Child Sexual Abuse Testimony Allowed, Appeals Court Rules

Appellant was convicted of multiple counts of sexual assault on a child.  The appellant appeals the decision, stating that the trial court should not have allowed the expert witness called by the State.  The court affirmed the ruling.

Facts: This case (State of Wisconsin v. Larry J. Smith – State of Wisconsin Court of Appeals – December 9th, 2015) is an appeal from a conviction on multiple counts of child sexual assault.  The appellant appealed the lower court opinion, stating that the trial court erroneously allowed the testimony of Paula Hocking, a child sexual abuse expert witness.

At the trial level, the State proffered the intent to call Hocking as an expert witness who would offer her opinion on the reactive behaviors of child abuse victims such as recantation, delayed disclosure, and minimization by the victim.   The state noted that Hocking would not opine of the specifics of the present case but would testify on what she sees victims of abuse do as well as the reactions to abuse, such as becoming withdrawn, academic struggles, and more.  She would also testify on the range of behaviors that are common in sexual abuse cases.

Discussion: The appellant challenged the testimony, stating that it did not meet the necessary requirements under Daubert and the relevant Wisconsin statute.  Even though the lower court agreed that Hocking’s testimony did not meet the 5 factors under Daubert, it could use other instances of reliability.  It stated that Hocking’s testimony should be admitted as it had previously been allowed in Wisconsin and other jurisdictions that rely on Daubert and that she had significant experience, skill, training, and education which would qualify her as an expert.

The appeals court stated that the factors in Daubert were made to be flexible and pointed to another case where they affirmed admittance of expert witness testimony on similar grounds.  In that case, Seifert ex rel. Scoptur v. Balink, a medical expert witness was allowed even though it did not align with the Daubert factors.  The expert in that case opined that the defendant’s actions fell below the standard of care, which resulted in increased risk or injury.  The defendant argued that the experts testimony was not founded on reliable principles required by state statute and Daubert.  The lower court disagreed and relied on other factors (such as experience and knowledge) which would allow the testimony.  The appeals court agreed with the lower court and affirmed their opinion.

The court opined that the present testimony is related.  Even though Hocking’s testimony did not fit neatly into the Daubert mold, they were allowed to consider other factors that would make her a reliable witness.  In addition, Hocking’s testimony was similar to what had been allowed in other courts subject to Daubert.
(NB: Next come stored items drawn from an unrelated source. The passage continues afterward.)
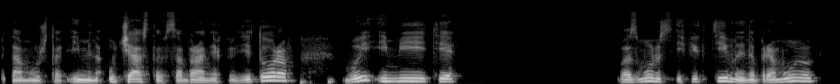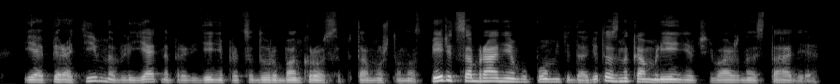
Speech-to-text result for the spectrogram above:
потому что именно участвуя в собраниях кредиторов, вы имеете возможность эффективно и напрямую и оперативно влиять на проведение процедуры банкротства, потому что у нас перед собранием, вы помните, да, идет ознакомление, очень важная стадия,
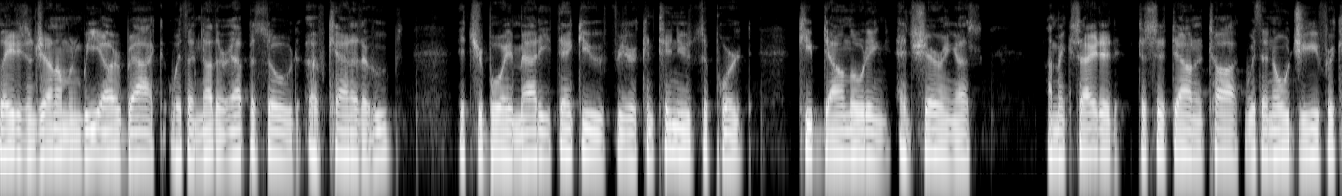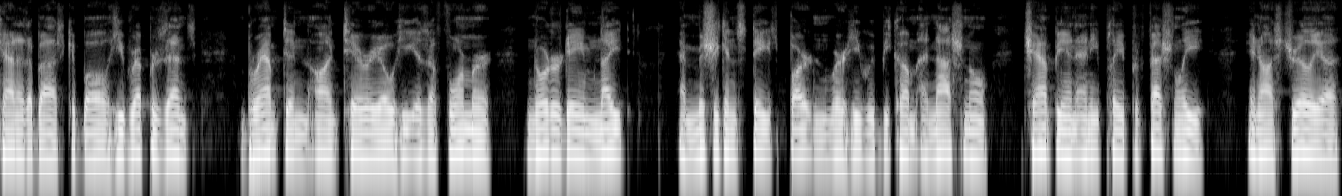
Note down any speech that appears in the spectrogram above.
Ladies and gentlemen, we are back with another episode of Canada Hoops. It's your boy Maddie. Thank you for your continued support. Keep downloading and sharing us. I'm excited to sit down and talk with an OG for Canada basketball. He represents Brampton, Ontario. He is a former Notre Dame Knight and Michigan State Spartan, where he would become a national champion, and he played professionally in Australia.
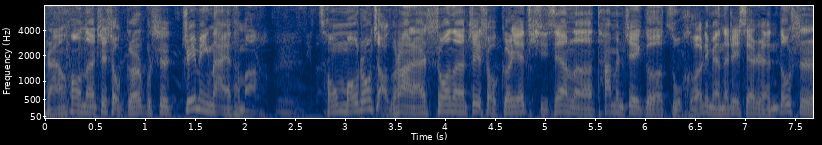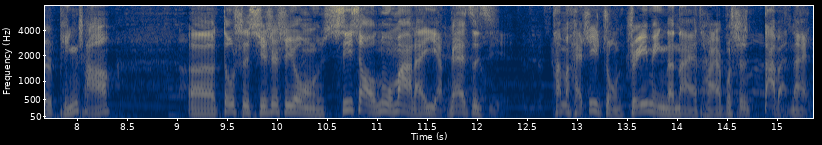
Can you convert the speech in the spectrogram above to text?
然后呢，这首歌不是 Dreaming Night 吗？嗯。从某种角度上来说呢，这首歌也体现了他们这个组合里面的这些人都是平常，呃，都是其实是用嬉笑怒骂来掩盖自己。他们还是一种 dreaming 的 night，而不是大阪 night。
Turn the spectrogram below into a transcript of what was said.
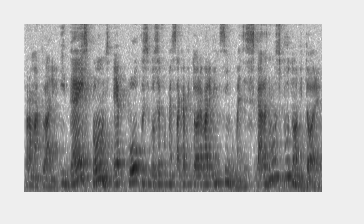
para a McLaren. E 10 pontos é pouco se você for pensar que a vitória vale 25, mas esses caras não disputam a vitória,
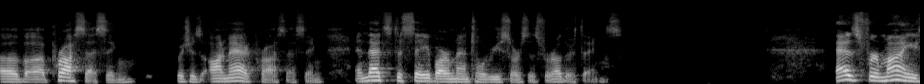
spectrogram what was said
of uh, processing which is automatic processing, and that's to save our mental resources for other things. As for my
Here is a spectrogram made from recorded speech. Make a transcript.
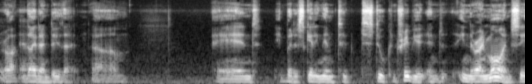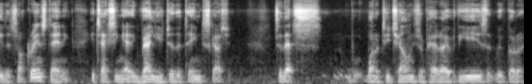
right? yeah. They don't do that. Um, and But it's getting them to, still contribute and in their own mind see that it's not grandstanding, it's actually adding value to the team discussion. So that's one or two challenges I've had over the years that we've got to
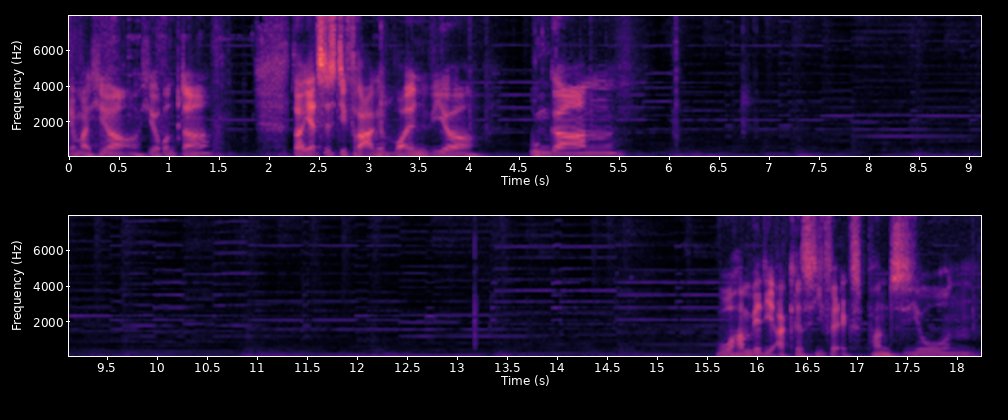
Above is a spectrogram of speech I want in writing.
Gehen wir hier, hier runter. So, jetzt ist die Frage, wollen wir Ungarn... Wo haben wir die aggressive Expansion?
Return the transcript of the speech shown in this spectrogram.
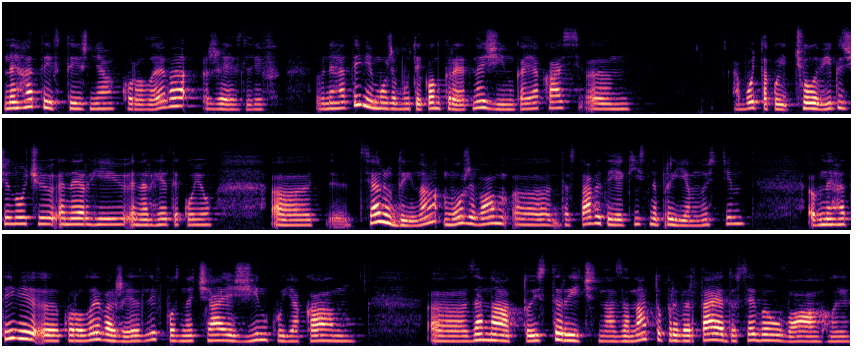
Негатив тижня королева жезлів. В негативі може бути конкретна жінка якась, ем, або такий чоловік з жіночою енергією, енергетикою. Е, Ця людина може вам е, доставити якісь неприємності. В негативі е, королева жезлів позначає жінку, яка занадто істерична, занадто привертає до себе уваги,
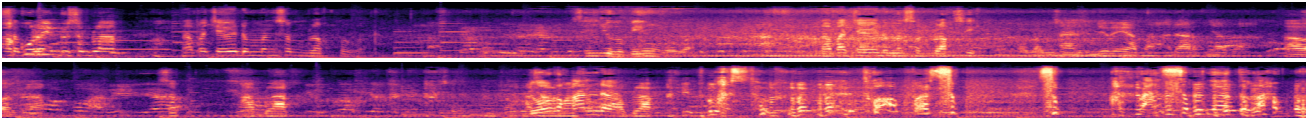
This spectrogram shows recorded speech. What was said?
aku seblak. rindu seblak Kenapa cewek demen seblak tuh, Pak? Saya juga bingung tuh, Pak. Kenapa cewek demen seblak sih? Kalau bagi saya sendiri ya pak. Ada artinya pak. Apa? seblak sep ablak. Jorok masuk Anda. ablak itu. Itu apa? Sep? Sep apa sepnya tuh apa?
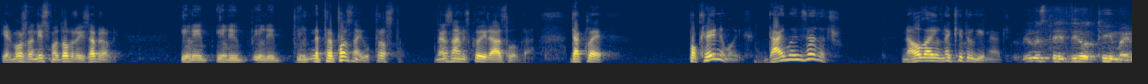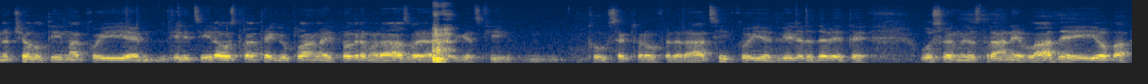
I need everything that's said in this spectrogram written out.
jer možda nismo dobro izabrali. Ili, ili, ili, ili ne prepoznaju prosto. Ne znam iz kojih razloga. Dakle, pokrenimo ih, dajmo im zadaču. Na ovaj ili neki drugi način. Bili ste i dio tima i na čelu tima koji je inicirao strategiju plana i programa razvoja energetskih tog sektora u federaciji, koji je 2009. usvojen od strane vlade i oba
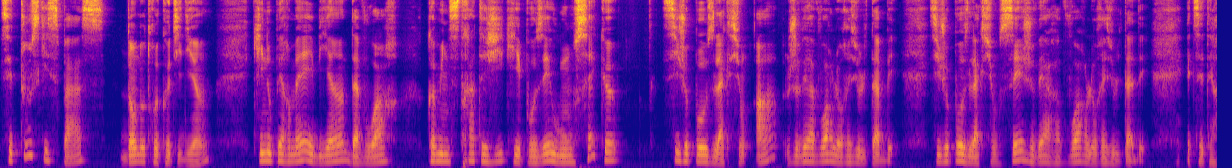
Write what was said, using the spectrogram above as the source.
C'est tout ce qui se passe dans notre quotidien qui nous permet eh bien d'avoir comme une stratégie qui est posée où on sait que si je pose l'action A, je vais avoir le résultat B. Si je pose l'action C, je vais avoir le résultat D, etc.,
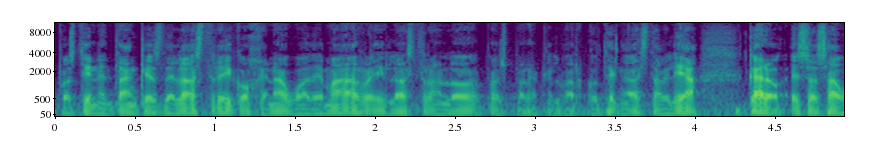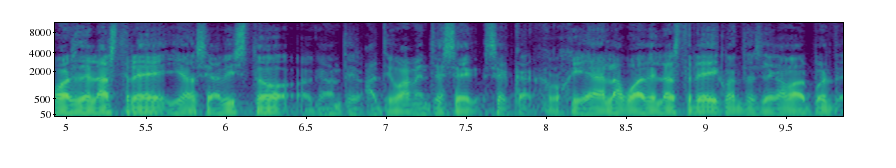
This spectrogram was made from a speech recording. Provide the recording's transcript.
pues tienen tanques de lastre y cogen agua de mar y lastran pues, para que el barco tenga estabilidad. Claro, esas aguas de lastre ya se ha visto, antiguamente se, cogía el agua de lastre y cuando llegaba al puerto,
The appellant also argued that the state did not sufficiently establish Hocking’s qualifications as an expert witness.   The appeals court disagreed again, stating that the courts have broad discretion in this matter.  The court noted that the state had submitted a curriculum vitae that showed her education, work experience, and training in her field.
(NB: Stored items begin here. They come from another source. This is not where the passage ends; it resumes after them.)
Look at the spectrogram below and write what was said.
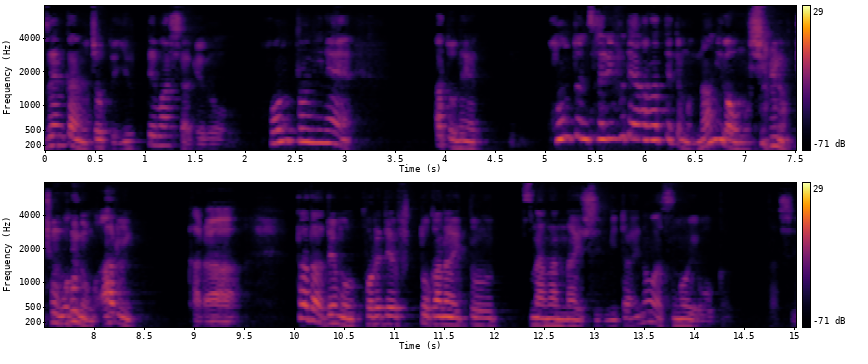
前回もちょっと言ってましたけど本当にねあとね本当にセリフで上がってても何が面白いのって思うのもあるからただでもこれで振っとかないと繋がんないしみたいのはすごい多かったし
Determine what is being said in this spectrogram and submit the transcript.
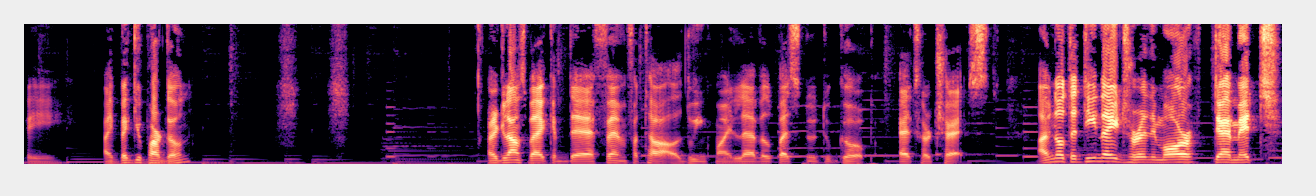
Hey, I beg your pardon? I glance back at the femme fatale doing my level best to go at her chest. I'm not a teenager anymore, damn it!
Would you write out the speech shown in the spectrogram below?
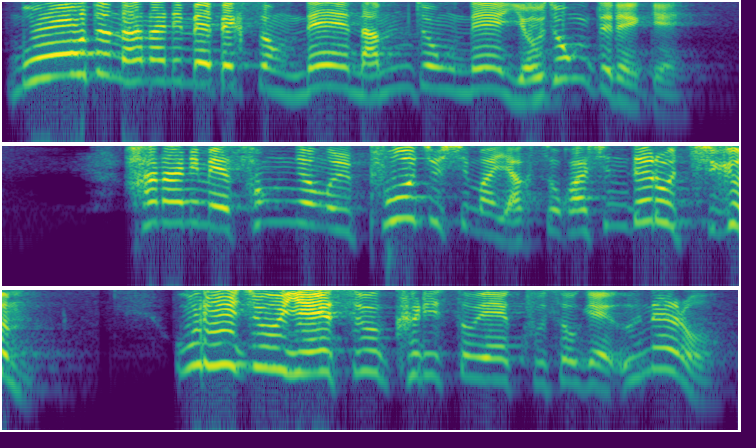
모든 하나님의 백성, 내 남종, 내 여종들에게 하나님의 성령을 부어주시마 약속하신 대로 지금 우리 주 예수 그리스도의 구속의 은혜로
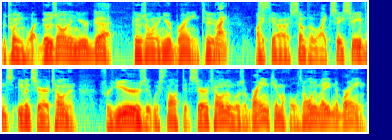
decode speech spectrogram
between what goes on in your gut goes on in your brain too. Right. Like uh, something like say even even serotonin. For years, it was thought that serotonin was a brain chemical. It's only made in the brain.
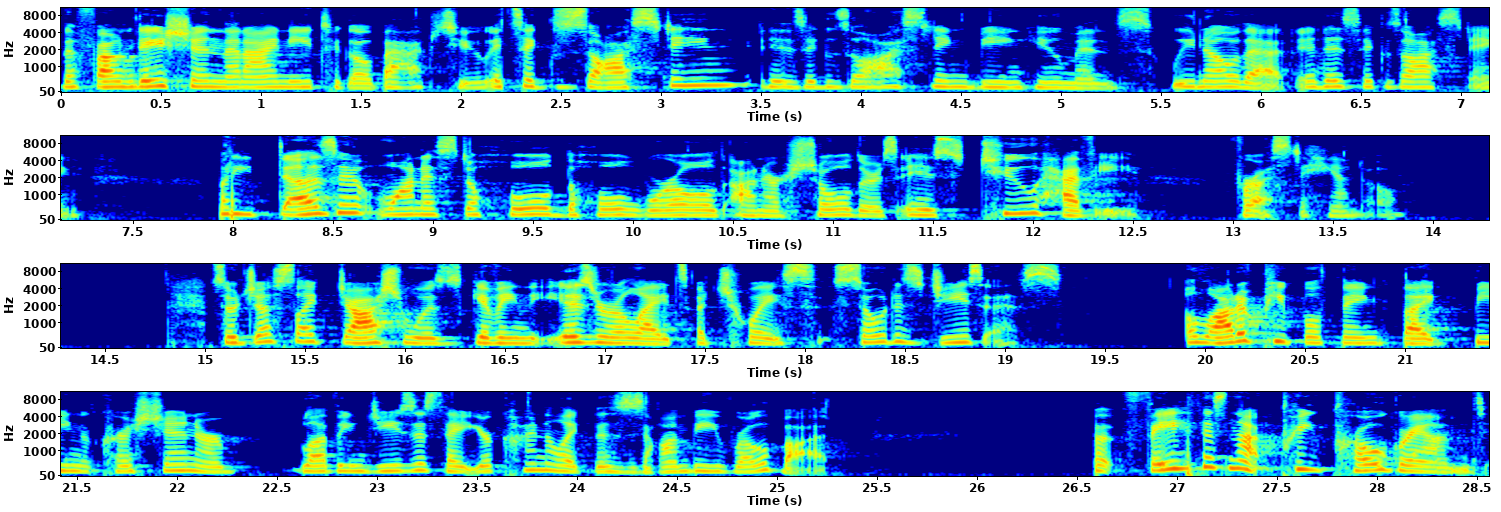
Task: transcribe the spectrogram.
The foundation that I need to go back to. It's exhausting. It is exhausting being humans. We know that. It is exhausting. But He doesn't want us to hold the whole world on our shoulders. It is too heavy for us to handle. So, just like Joshua was giving the Israelites a choice, so does Jesus. A lot of people think, like being a Christian or loving Jesus, that you're kind of like this zombie robot. But faith is not pre programmed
Held:  The opinion of the lower court, allowing the testimony of  Paula Hocking, was affirmed.